Could you restate word for word each line from the top of the listing below through the line containing "Mel spectrograms of 2 recordings, in order, 7.1"? Keep the pictures out.

··· Listed records ···

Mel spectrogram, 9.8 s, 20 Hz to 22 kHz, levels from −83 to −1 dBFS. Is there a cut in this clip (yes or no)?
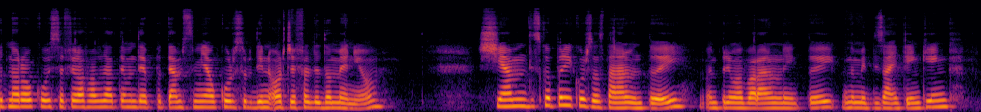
no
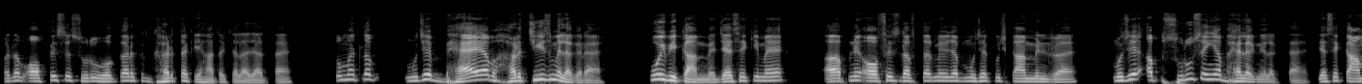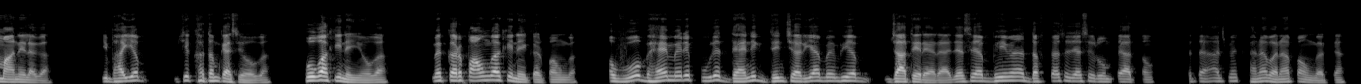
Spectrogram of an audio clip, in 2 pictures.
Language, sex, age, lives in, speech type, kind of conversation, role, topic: Hindi, male, 25-29, India, conversation, advice, user, मैं अपना अधूरा काम दूसरों के साथ बिना डर के कैसे साझा करूँ?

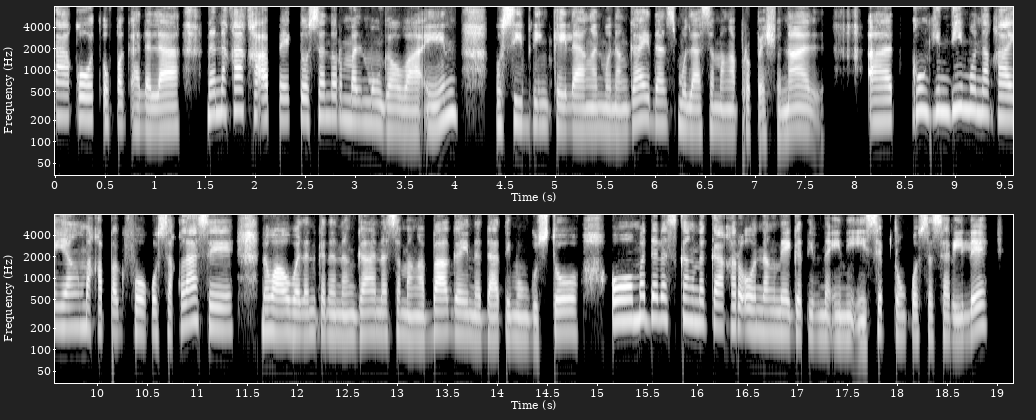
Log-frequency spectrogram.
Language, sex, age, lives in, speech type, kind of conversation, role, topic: Filipino, female, 40-44, Philippines, read, expert-assistant, expert, Ano ang epekto ng bullying sa mental health ng kabataan?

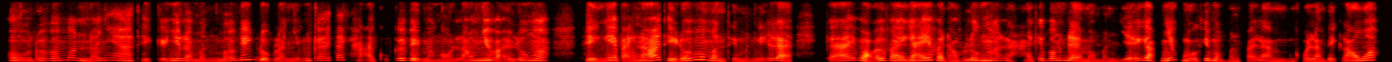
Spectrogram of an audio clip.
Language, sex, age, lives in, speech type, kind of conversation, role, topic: Vietnamese, female, 20-24, Vietnam, read, expert-assistant, asker, Vì sao khi ăn no, chúng ta cảm thấy buồn ngủ?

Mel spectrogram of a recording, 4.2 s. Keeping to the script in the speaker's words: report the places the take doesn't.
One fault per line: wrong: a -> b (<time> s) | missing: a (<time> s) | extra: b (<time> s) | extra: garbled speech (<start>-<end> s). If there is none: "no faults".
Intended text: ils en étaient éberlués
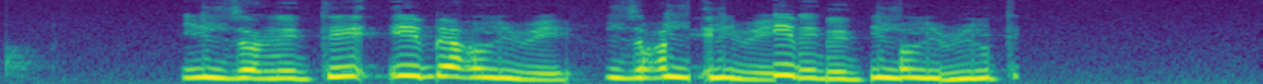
extra: garbled speech (2.0-3.4 s)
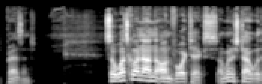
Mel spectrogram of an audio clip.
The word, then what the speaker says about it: Vort8x: It's pronounced Vortex, but it has the digit eight instead of the E in right in the middle.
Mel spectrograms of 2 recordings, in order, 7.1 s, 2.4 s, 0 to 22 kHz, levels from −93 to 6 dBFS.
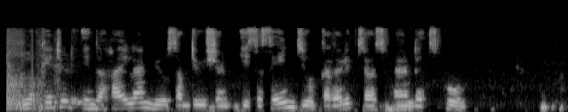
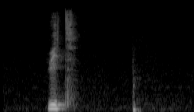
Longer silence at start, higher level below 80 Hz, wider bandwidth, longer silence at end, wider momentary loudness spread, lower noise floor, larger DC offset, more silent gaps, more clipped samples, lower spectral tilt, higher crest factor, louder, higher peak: second, 0.1 s vs 0.6 s; first, -60 dBFS vs -70 dBFS; second, 8.4 kHz vs 15 kHz; second, 0.05 s vs 0.7 s; second, 5 LU vs 19 LU; second, -74 dBFS vs -78 dBFS; neither; neither; neither; second, -4.5 dB/octave vs -6 dB/octave; second, 16 dB vs 22 dB; first, -31 LUFS vs -35 LUFS; first, -16 dBFS vs -20 dBFS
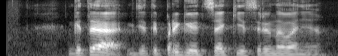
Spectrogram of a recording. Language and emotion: Russian, neutral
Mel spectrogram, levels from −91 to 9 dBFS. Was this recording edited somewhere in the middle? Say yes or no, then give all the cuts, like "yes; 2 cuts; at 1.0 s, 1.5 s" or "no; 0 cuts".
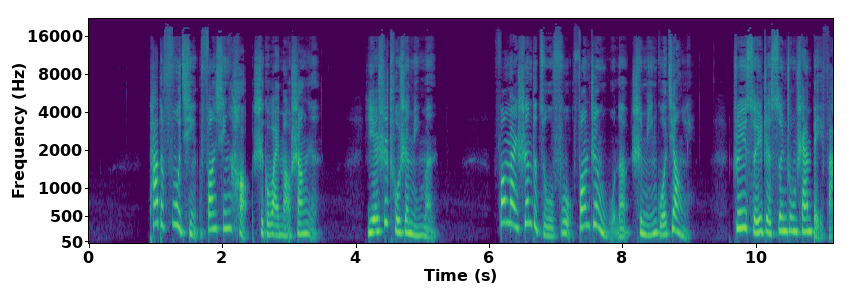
no; 0 cuts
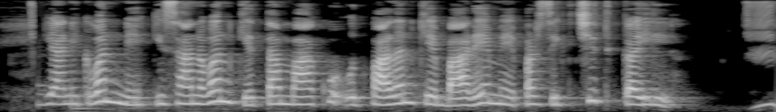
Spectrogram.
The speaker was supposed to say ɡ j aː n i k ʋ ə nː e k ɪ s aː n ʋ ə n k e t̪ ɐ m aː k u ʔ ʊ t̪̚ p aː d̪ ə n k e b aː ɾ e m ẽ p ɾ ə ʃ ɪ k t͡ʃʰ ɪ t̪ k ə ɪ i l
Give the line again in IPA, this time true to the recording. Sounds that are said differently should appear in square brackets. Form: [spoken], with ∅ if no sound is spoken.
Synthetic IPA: ɡ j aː n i k ʋ ə nː e k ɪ s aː n ʋ ə n k e t̪ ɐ m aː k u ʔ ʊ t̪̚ p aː d̪ ə n k e b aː ɾ e m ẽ p ɾ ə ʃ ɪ k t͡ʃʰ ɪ t̪ k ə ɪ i l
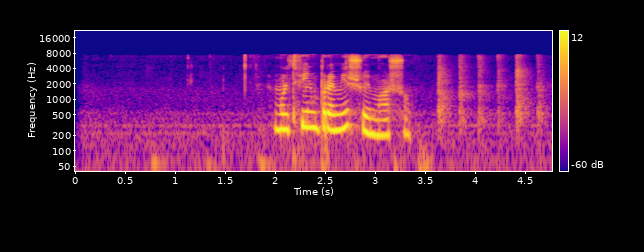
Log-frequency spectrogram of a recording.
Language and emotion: Russian, neutral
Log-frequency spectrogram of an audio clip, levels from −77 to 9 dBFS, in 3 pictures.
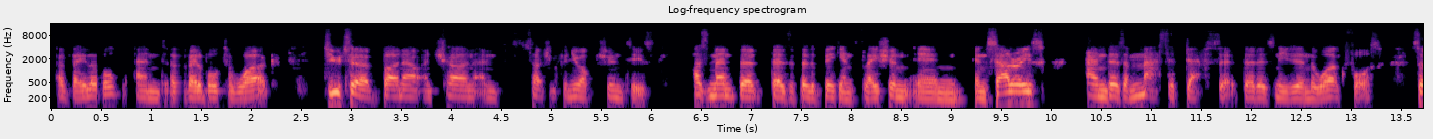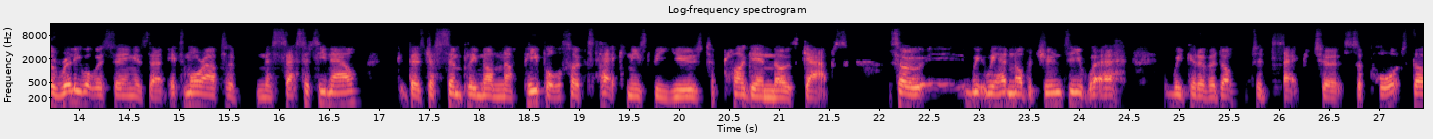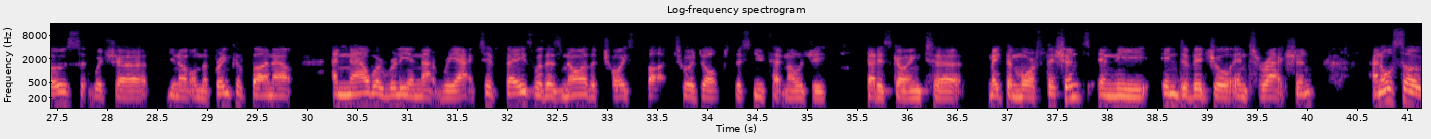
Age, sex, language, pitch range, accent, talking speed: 20-39, male, English, 105-135 Hz, British, 180 wpm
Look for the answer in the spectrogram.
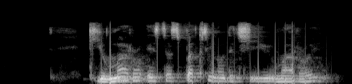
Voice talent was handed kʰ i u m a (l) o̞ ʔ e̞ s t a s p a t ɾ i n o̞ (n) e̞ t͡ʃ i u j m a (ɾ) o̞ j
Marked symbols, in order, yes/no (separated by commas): no, no, yes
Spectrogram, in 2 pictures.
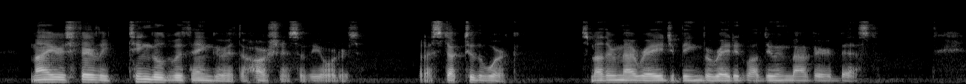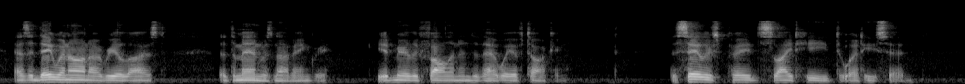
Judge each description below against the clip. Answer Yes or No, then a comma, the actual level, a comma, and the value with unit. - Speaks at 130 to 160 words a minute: No, average, 185 wpm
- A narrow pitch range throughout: Yes, narrow, 1.7 semitones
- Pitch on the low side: Yes, very low, 95 Hz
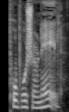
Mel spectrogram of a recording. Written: proportional

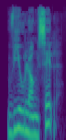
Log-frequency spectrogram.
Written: VIOLONCELLEN

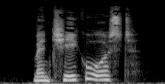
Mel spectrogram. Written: manchegoost

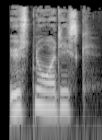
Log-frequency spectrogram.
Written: østnordisk

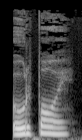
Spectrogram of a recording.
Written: oldboy

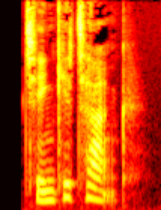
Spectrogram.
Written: tænketank

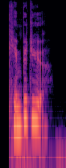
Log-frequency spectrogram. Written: kæmpedyr

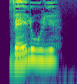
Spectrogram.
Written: hvalolie

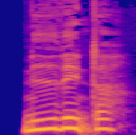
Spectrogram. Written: midvinter

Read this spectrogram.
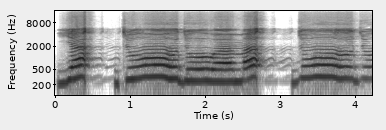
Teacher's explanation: हमजा है झटका देना है दोनों जगह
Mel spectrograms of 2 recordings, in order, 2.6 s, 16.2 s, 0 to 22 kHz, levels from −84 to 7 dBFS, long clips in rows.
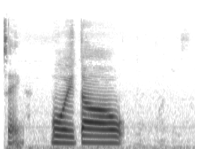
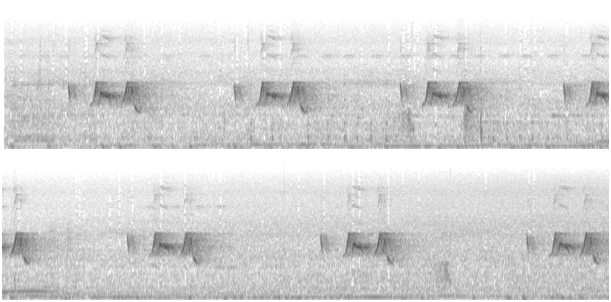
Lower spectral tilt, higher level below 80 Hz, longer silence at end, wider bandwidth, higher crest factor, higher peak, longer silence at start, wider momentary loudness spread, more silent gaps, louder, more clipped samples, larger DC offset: first, -6 dB/octave vs -2.5 dB/octave; first, -50 dBFS vs -58 dBFS; first, 1 s vs 0 s; second, 14 kHz vs 17 kHz; about the same, 16 dB vs 18 dB; first, -2 dBFS vs -16 dBFS; about the same, 0 s vs 0.05 s; about the same, 18 LU vs 19 LU; neither; first, -15 LUFS vs -32 LUFS; neither; neither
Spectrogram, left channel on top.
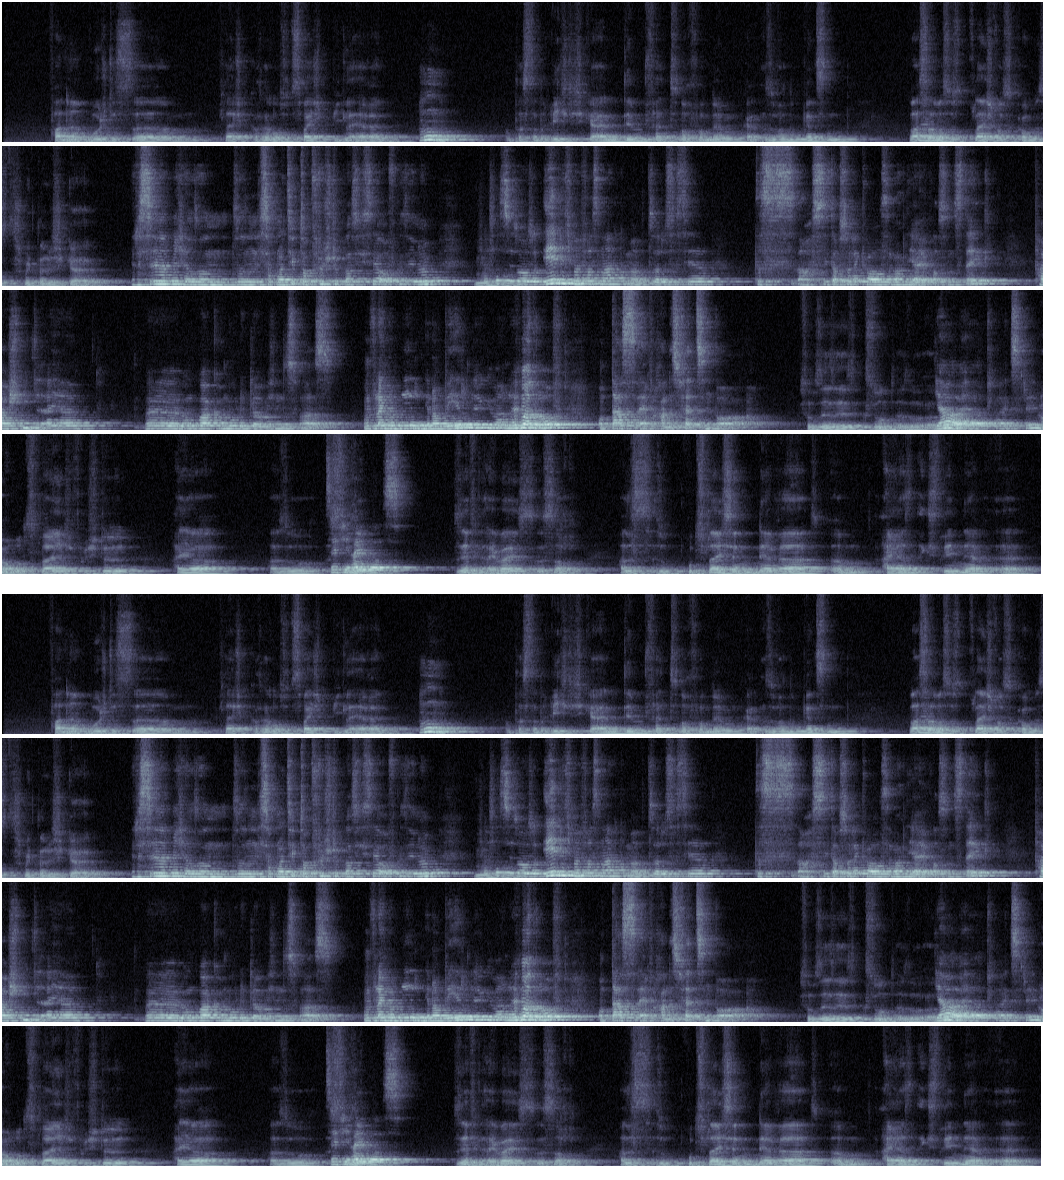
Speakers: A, on the right; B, on the left.
A: Pfanne, wo ich das ähm, Fleisch gekocht habe, noch so zwei Spiegeleier rein.
B: Oh.
A: Und das ist dann richtig geil mit dem Fett noch von dem, ga- also von dem ganzen Wasser,
B: Ja.
A: was aus dem Fleisch rausgekommen ist. Das schmeckt dann richtig geil.
B: Ja, das erinnert mich an so ein, so ein, ich sag mal, TikTok-Frühstück, was ich sehr oft gesehen habe.
A: Mhm.
B: Ich glaube, das hast du ja so, so ähnlich mal fast nachgemacht. So, das ist ja, das, oh, das sieht auch so lecker aus. Da machen die einfach so ein Steak, ein paar Spiegeleier,
A: Mhm.
B: äh, und Guacamole, glaube ich, und das war's. Und vielleicht noch Beeren, genau, Beeren irgendwie waren da <laughs> immer drauf. Und das einfach alles fetzen, boah.
A: Ist auch sehr, sehr gesund. Also ähm,
B: Ja, ja, klar, extrem.
A: ja, rotes Fleisch, Früchte, Eier. Also
B: Sehr
A: ist
B: viel
A: eine
B: Eiweiß.
A: sehr gute, sehr viel Eiweiß. Ist auch alles, also rotes Fleisch ist ja nährwert. Ähm, Eier sind extrem nähr, äh,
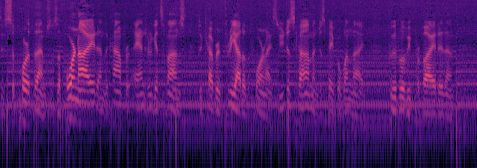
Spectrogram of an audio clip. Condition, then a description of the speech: No condition.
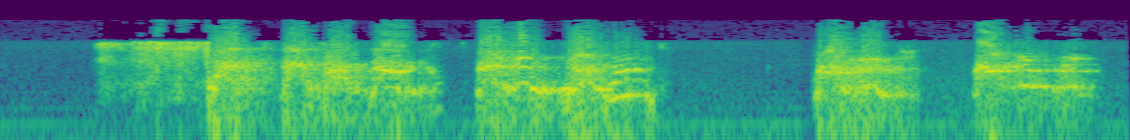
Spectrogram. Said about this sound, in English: That's good. That's some good barking. Sorry. So yeah, that's every time the doorbell rings or the doorbell rings on TV. That's great. That was some solid barking. Yeah, he's an angry little guy.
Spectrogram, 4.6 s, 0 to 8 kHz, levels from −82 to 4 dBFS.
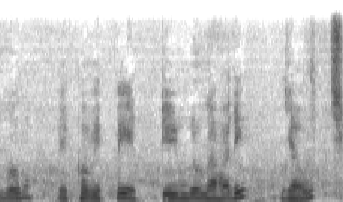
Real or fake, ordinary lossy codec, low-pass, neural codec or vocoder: fake; none; 7.2 kHz; codec, 44.1 kHz, 2.6 kbps, DAC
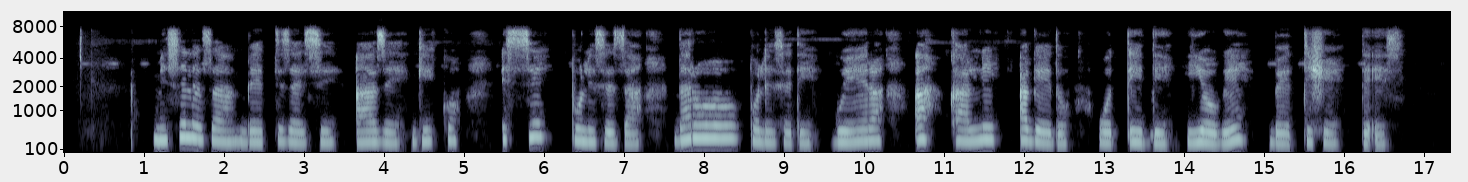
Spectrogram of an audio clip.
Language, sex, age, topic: Gamo, female, 25-35, government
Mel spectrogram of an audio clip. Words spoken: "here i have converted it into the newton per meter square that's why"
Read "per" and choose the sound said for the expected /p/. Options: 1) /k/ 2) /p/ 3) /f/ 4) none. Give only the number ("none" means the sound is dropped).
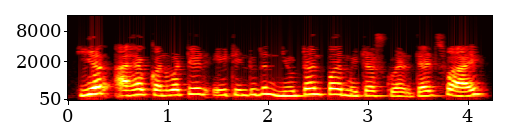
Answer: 2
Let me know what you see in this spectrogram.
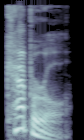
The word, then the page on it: caporal: British English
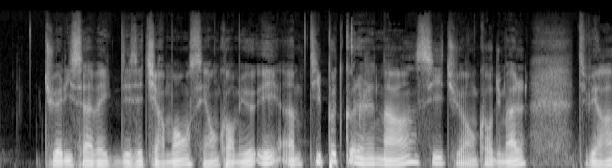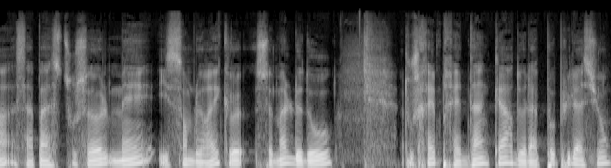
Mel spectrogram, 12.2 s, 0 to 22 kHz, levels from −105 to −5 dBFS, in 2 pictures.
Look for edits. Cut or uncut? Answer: cut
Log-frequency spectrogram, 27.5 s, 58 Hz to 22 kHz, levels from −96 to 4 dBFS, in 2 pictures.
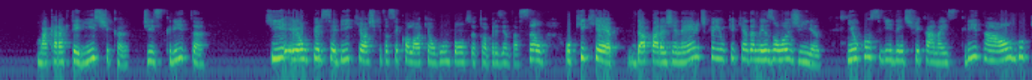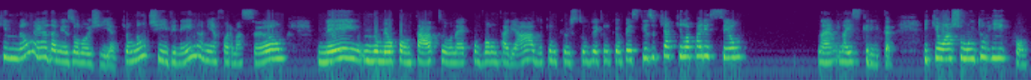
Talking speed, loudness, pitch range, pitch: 175 wpm, -25 LUFS, 220-285 Hz, 245 Hz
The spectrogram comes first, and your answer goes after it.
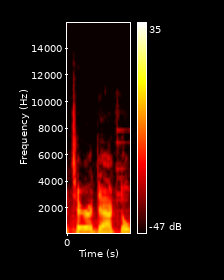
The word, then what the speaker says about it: pterodactyl: Why can't you hear a pterodactyl when he goes to the toilet? Because the P is silent.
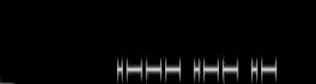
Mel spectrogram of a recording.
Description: Morse code, heard as a keyed tone, about 25 wpm, 700 Hz. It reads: JWA
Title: USA Call Sign Postfixes - 3 Letters 25wpm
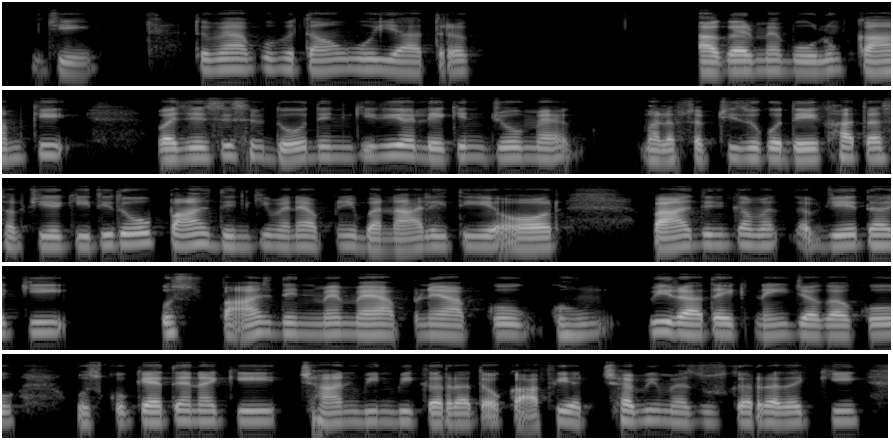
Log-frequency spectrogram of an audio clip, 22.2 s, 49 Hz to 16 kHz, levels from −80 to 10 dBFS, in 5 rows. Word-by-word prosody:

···

Response:
Mel spectrogram, 9.8 s, 20 Hz to 22 kHz, levels from −83 to −1 dBFS. Is there a cut in this clip (yes or no)?
no
Spectrogram of an audio clip, in 2 pictures.
Language, sex, age, lives in, speech type, kind of conversation, role, topic: Hindi, male, 25-29, India, conversation, advice, user, मैं अपना अधूरा काम दूसरों के साथ बिना डर के कैसे साझा करूँ?

Log-frequency spectrogram.
Language, sex, age, lives in, speech type, kind of conversation, role, topic: Filipino, female, 40-44, Philippines, read, expert-assistant, expert, Ano ang epekto ng bullying sa mental health ng kabataan?

Spectrogram of an audio clip.
Language, sex, age, lives in, speech type, kind of conversation, role, topic: Vietnamese, female, 20-24, Vietnam, read, expert-assistant, asker, Vì sao khi ăn no, chúng ta cảm thấy buồn ngủ?

Mel spectrogram of a recording, 4.2 s. Keeping to the script in the speaker's words: report the places the take doesn't.
One fault per line: wrong: a -> b (<time> s) | missing: a (<time> s) | extra: b (<time> s) | extra: garbled speech (<start>-<end> s). If there is none: "no faults".
Intended text: ils en étaient éberlués
extra: garbled speech (2.0-3.4 s)
Mel spectrogram of an audio clip.
The word, then what the speaker says about it: Vort8x: It's pronounced Vortex, but it has the digit eight instead of the E in right in the middle.
Mel spectrograms of 2 recordings, in order, 7.1 s, 2.4 s, 0 to 22 kHz, levels from −93 to 6 dBFS.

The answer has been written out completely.